• **EXERCISE OBJECTIVE**
Take the line that contains "Spectrogram of speech, transcribed" and each line after it to the end of the material below, and return them exactly, minus the pictures.

• **DATA RECORDS**
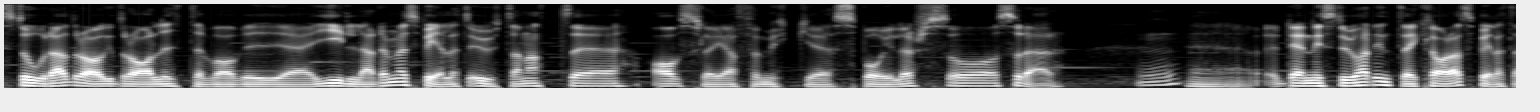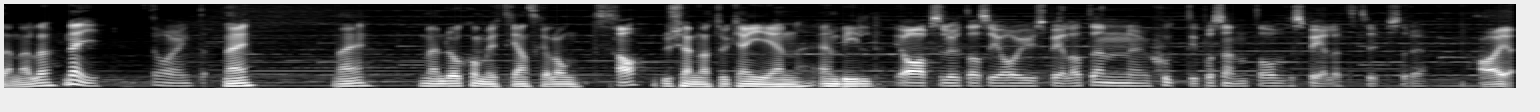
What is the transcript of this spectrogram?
stora drag dra lite vad vi eh, gillade med spelet utan att avslöja för mycket spoilers och sådär. Mm. Dennis, du hade inte klarat spelet än eller? Nej, det har jag inte. Nej. Nej, men du har kommit ganska långt. Ja, Du känner att du kan ge en, en bild. ja absolut. Alltså jag har ju spelat en eh, 70% av spelet typ så det. Ja, ja,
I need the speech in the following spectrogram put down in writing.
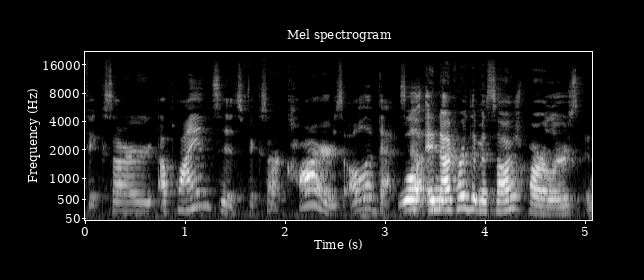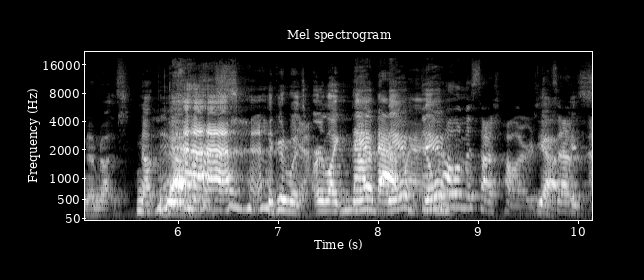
fix our appliances, fix our cars, all of that Well, stuff. and I've heard that massage parlors, and I'm not not the bad ones, the good ones Yeah. are like they Not have, that they have, way. they Don't have call them massage parlors. Yeah, it's, um,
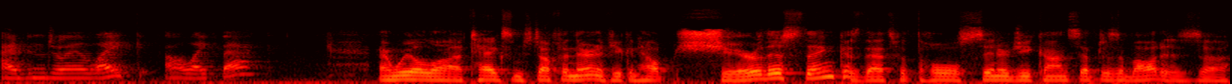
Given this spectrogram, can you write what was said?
I'd enjoy a like. I'll like back. And we'll uh, tag some stuff in there, and if you can help share this thing, because that's what the whole synergy concept is about, is uh,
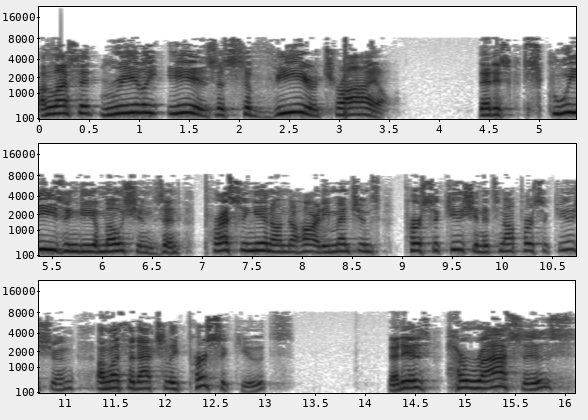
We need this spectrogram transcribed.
Unless it really is a severe trial that is squeezing the emotions and pressing in on the heart. He mentions persecution. It's not persecution unless it actually persecutes. That is, harasses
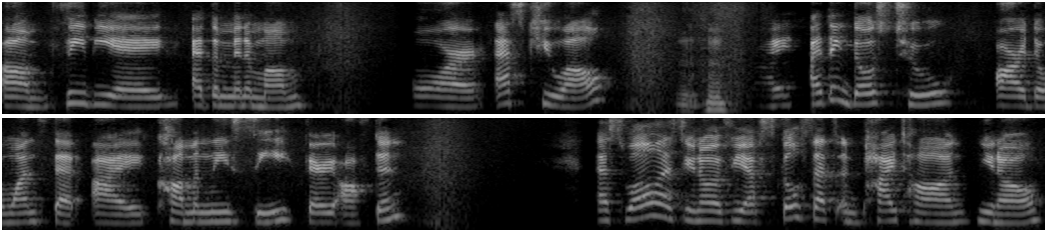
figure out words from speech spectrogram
um, VBA at the minimum or SQL, mm-hmm. right? I think those two are the ones that I commonly see very often. As well as, you know, if you have skill sets in Python, you know,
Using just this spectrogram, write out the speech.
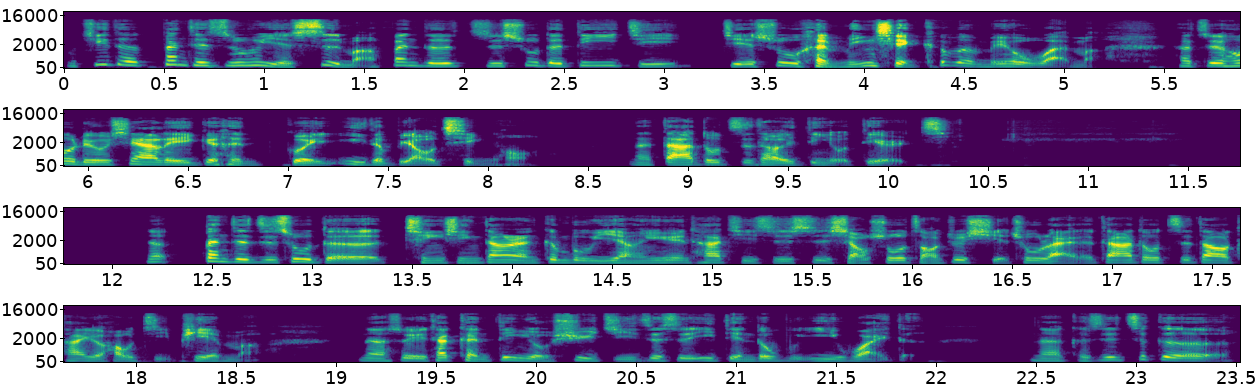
我记得半泽直树也是嘛，半泽直树的第一集结束很明显根本没有完嘛，他最后留下了一个很诡异的表情，吼，那大家都知道一定有第二集。那半泽直树的情形当然更不一样，因为他其实是小说早就写出来了，大家都知道他有好几篇嘛，那所以他肯定有续集，这是一点都不意外的。那可是这个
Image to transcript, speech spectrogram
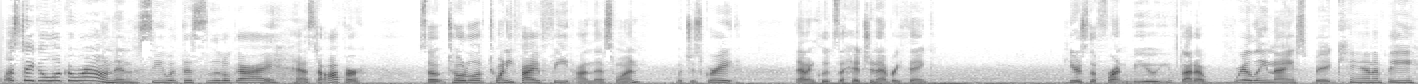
let's take a look around and see what this little guy has to offer. So total of 25 feet on this one, which is great. That includes the hitch and everything. Here's the front view. You've got a really nice big canopy.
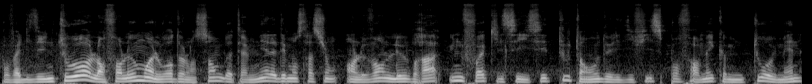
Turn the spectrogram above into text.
Pour valider une tour, l'enfant le moins lourd de l'ensemble doit terminer la démonstration en levant le bras une fois qu'il s'est hissé tout en haut de l'édifice pour former comme une tour humaine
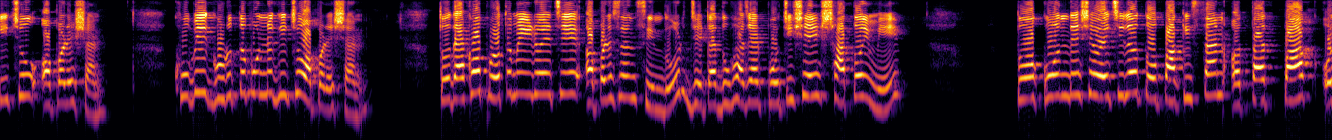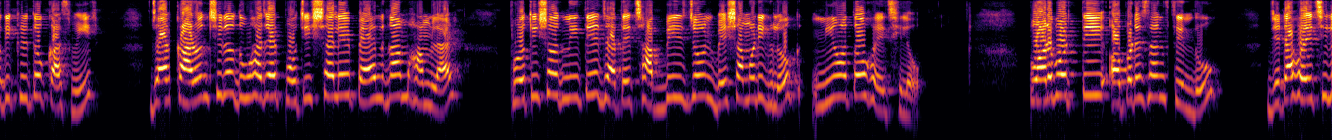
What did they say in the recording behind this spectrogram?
কিছু অপারেশন খুবই গুরুত্বপূর্ণ কিছু অপারেশন তো দেখো, প্রথমেই রয়েছে অপারেশন সিন্দুর, যেটা দু হাজার পঁচিশে সাতই মে। তো কোন দেশে হয়েছিল? তো পাকিস্তান, অর্থাৎ পাক অধিকৃত কাশ্মীর। যার কারণ ছিল দু হাজার পঁচিশ সালে পেহেলগাম হামলার প্রতিশোধ নিতে যাতে ২৬ জন বেসামরিক লোক নিহত হয়েছিল। পরবর্তী অপারেশন সিন্ধু, যেটা হয়েছিল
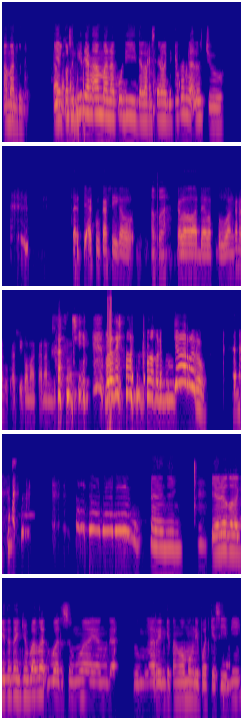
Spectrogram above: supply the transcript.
Aman tuh. Ya Aman, kau sendiri yang aman. Aku di dalam sel gitu kan nggak lucu. Nanti aku kasih kau Apa? kalau ada waktu luang kan aku kasih kau makanan. Anjing. Berarti kamu aku di penjara dong. aduh, aduh, aduh. Anjing. Ya udah kalau gitu thank you banget buat semua yang udah dengerin kita ngomong di podcast ini.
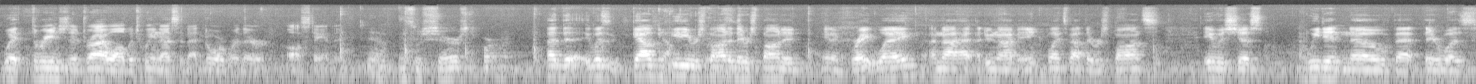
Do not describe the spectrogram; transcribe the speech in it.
with three inches of drywall between us and that door where they're all standing. Yeah. This was sheriff's department? Uh, the, it was Gallatin PD responded. They responded in a great way. I'm not. I do not have any complaints about their response. It was just we didn't know that there was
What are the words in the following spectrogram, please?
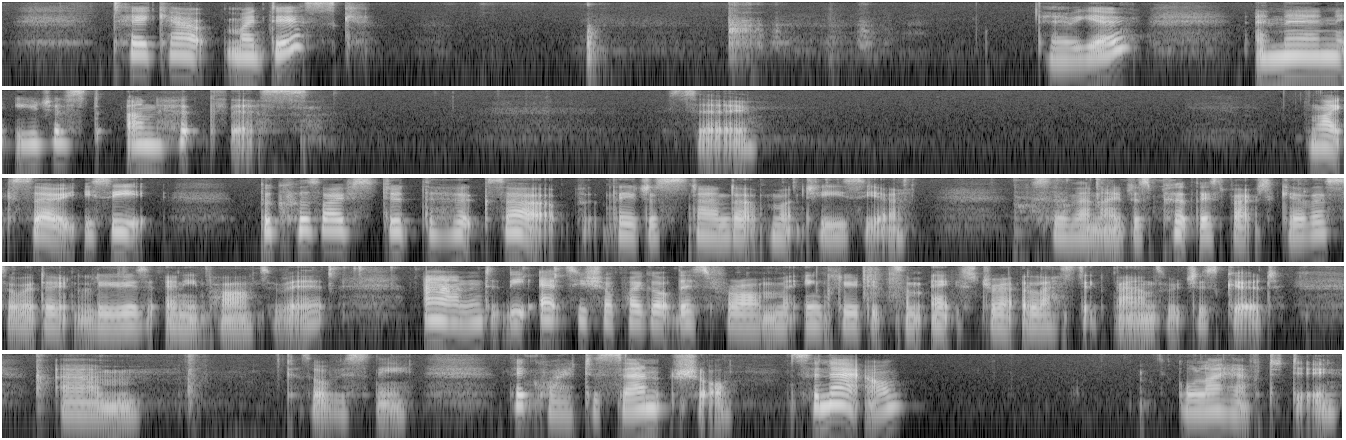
take out my disc. There we go. And then you just unhook this. So, like so. You see, because I've stood the hooks up, they just stand up much easier. So then I just put this back together so I don't lose any part of it. And the Etsy shop I got this from included some extra elastic bands, which is good. Um, because obviously they're quite essential. So now, all I have to do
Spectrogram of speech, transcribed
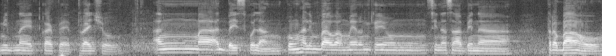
Midnight Carpet Ride Show, ang ma-advise ko lang, kung halimbawa meron kayong sinasabi na trabaho,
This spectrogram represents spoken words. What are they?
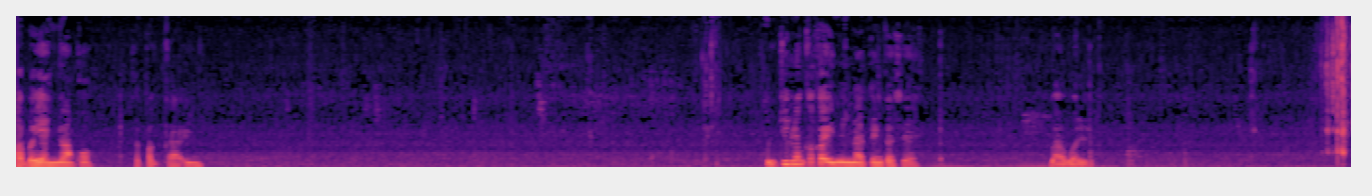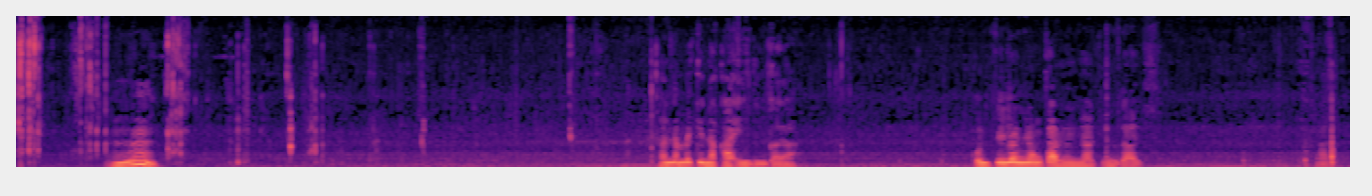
Sabayan nyo ako sa pagkain. Kunti lang kakainin natin kasi bawal. Mm. Sana may kinakain din kaya. Kunti lang yung kanin natin guys. Ha?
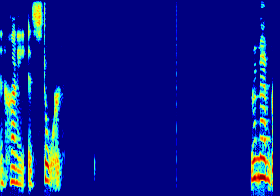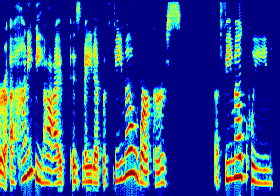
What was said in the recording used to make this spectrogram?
and honey is stored. Remember, a honeybee hive is made up of female workers, a female queen,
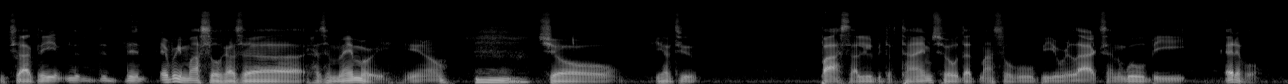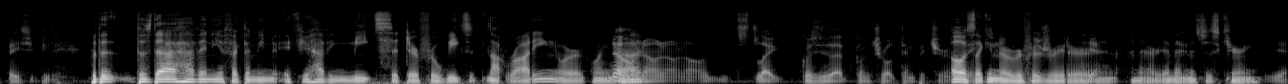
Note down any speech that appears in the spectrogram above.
exactly. The, the, every muscle has a has a memory, you know. Mm. So you have to pass a little bit of time so that muscle will be relaxed and will be edible, basically. But the, does that have any effect? I mean, if you're having meat sit there for weeks, it's not rotting or going No, bad. no, no, no. No. It's like because it's at controlled temperature. Oh, it's like in a refrigerator Yeah. in an area, and then Yeah. it's just curing. yeah.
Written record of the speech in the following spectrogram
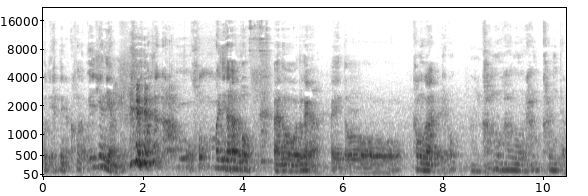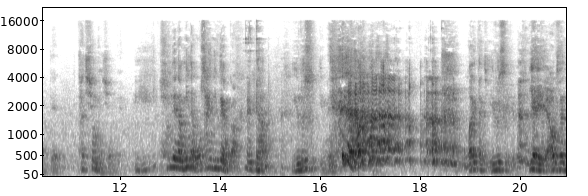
ことやってんのアホな親父や。ねん。やバカなもうほんまになあのあのどこやな。えっ、と鴨川あったりやろ。鴨川の欄干に立って立ち正面しようねえほんでなみんな抑えに行くやんか。いや許すっていうね。お前たち許すってね。いやいやいや青木さん違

• **SOLVED PROBLEM**
Spectrogram of speech, transcribed
Midnight Carpet Ride Show, ang ma-advise ko lang, kung halimbawa meron kayong sinasabi na trabaho,
This spectrogram represents spoken words. What are they?
Sabayan nyo ako sa pagkain. Kunti lang kakainin natin kasi bawal. Mm. Sana may kinakain din kaya. Kunti lang yung kanin natin guys. Ha?
What was said in the recording used to make this spectrogram?
and honey is stored. Remember, a honeybee hive is made up of female workers, a female queen,
Note down any speech that appears in the spectrogram above.
exactly. The, the, every muscle has a has a memory, you know. Mm. So you have to pass a little bit of time so that muscle will be relaxed and will be edible, basically. But the, does that have any effect? I mean, if you're having meat sit there for weeks, it's not rotting or going No, bad. no, no, no. No. It's like because it's at controlled temperature. Oh, it's like in a refrigerator Yeah. in an area, and then Yeah. it's just curing. yeah.
Written record of the speech in the following spectrogram
ことやってんのアホな親父や。ねん。やバカなもうほんまになあのあのどこやな。えっ、と鴨川あったりやろ。鴨川の欄干に立って立ち正面しようねえほんでなみんな抑えに行くやんか。いや許すっていうね。お前たち許すってね。いやいやいや青木さん違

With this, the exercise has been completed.